While Baltimore has made national headlines this year for its police brutality scandals and its spiking murder count, the gathered crowd recognized that these issues cannot be separated from the societal exclusion African-Americans experience every day.

One woman who came to the rally was Robinette Barmer, who has had two children and one grandchild locked up in jail. Barmer has been fighting for ex-felon voting rights all year, and traveled to Annapolis last spring to push for the bill’s passage. “I try to tell ex-cons that their voices do still matter,” she said.

Greg Carpenter, a 62-year-old black man who served 20 years in prison for an armed robbery, also has a 20-year parole sentence. Although Carpenter has been out of jail for 12 years now, he worries he won’t ever get to vote again in his lifetime.

Governor Hogan said that requiring ex-felons to finish their parole and probation sentences before voting “achieves the proper balance” between repaying one’s obligations to society and restoring citizens’ rights. Ex-felons point out that they are both working and paying taxes within their communities, and thus should also have the right to vote.

Social science research suggests that removing voting restrictions would provide positive benefits to both ex-offenders and society at large. The American Probation and Parole Association also says there is no credible evidence to suggest that disenfranchising people who have returned home from prison serves any legitimate law enforcement purpose.

According to the Sentencing Project, a criminal justice advocacy group, there are roughly 5.85 million disenfranchised American citizens with felony convictions, and 2.2 million of them are black. That’s one out of every 13 African-Americans.

The Voting Rights Act was passed in 1965 to end discriminatory voting barriers but the courts have disagreed on whether the VRA should apply to felon disenfranchisement laws. Maryland activists aren’t waiting around for the courts, though. At Thursday’s rally, organizers prepped the crowd for next year’s legislative season where they hope to push for an override. “We need you to show up and come out with us to Annapolis,” said Nicole Hanson, an ex-offender who works with Out4Justice, a group that politically mobilizes ex-offenders. “There’s only 90 days of [the legislative] session, so we’ll need you to make some sacrifices.”

Eighteen states considered loosening ex-felon voting restrictions this year, up from 13 states in 2014. But passing legislation, as Maryland activists witnessed first hand, is difficult. Only one state—Wyoming—ended up successfully loosening its restrictions.

Still, there has been demonstrable progress. The Sentencing Project estimates that nearly 800,000 citizens have regained the right to vote through voting reforms enacted between 1997 and 2010. Last month, President Obama even said that, “If folks have served their time, and they’ve reentered society, they should be able to vote.”

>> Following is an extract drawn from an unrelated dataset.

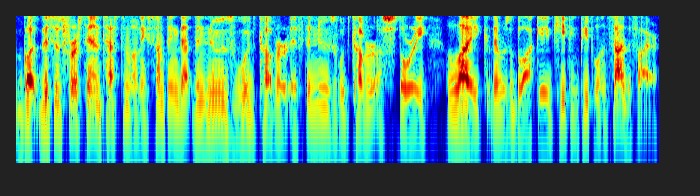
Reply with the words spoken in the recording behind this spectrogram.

“This is a very peaceful rally, but this issue is personal,” Hopkins said in an interview. “We’re going to flip power, and we’re going to empower. We’re going to show the governor who’s the boss. We’re the boss! We’re the people.”

Rachel M. Cohen

Perry Hopkins at the podium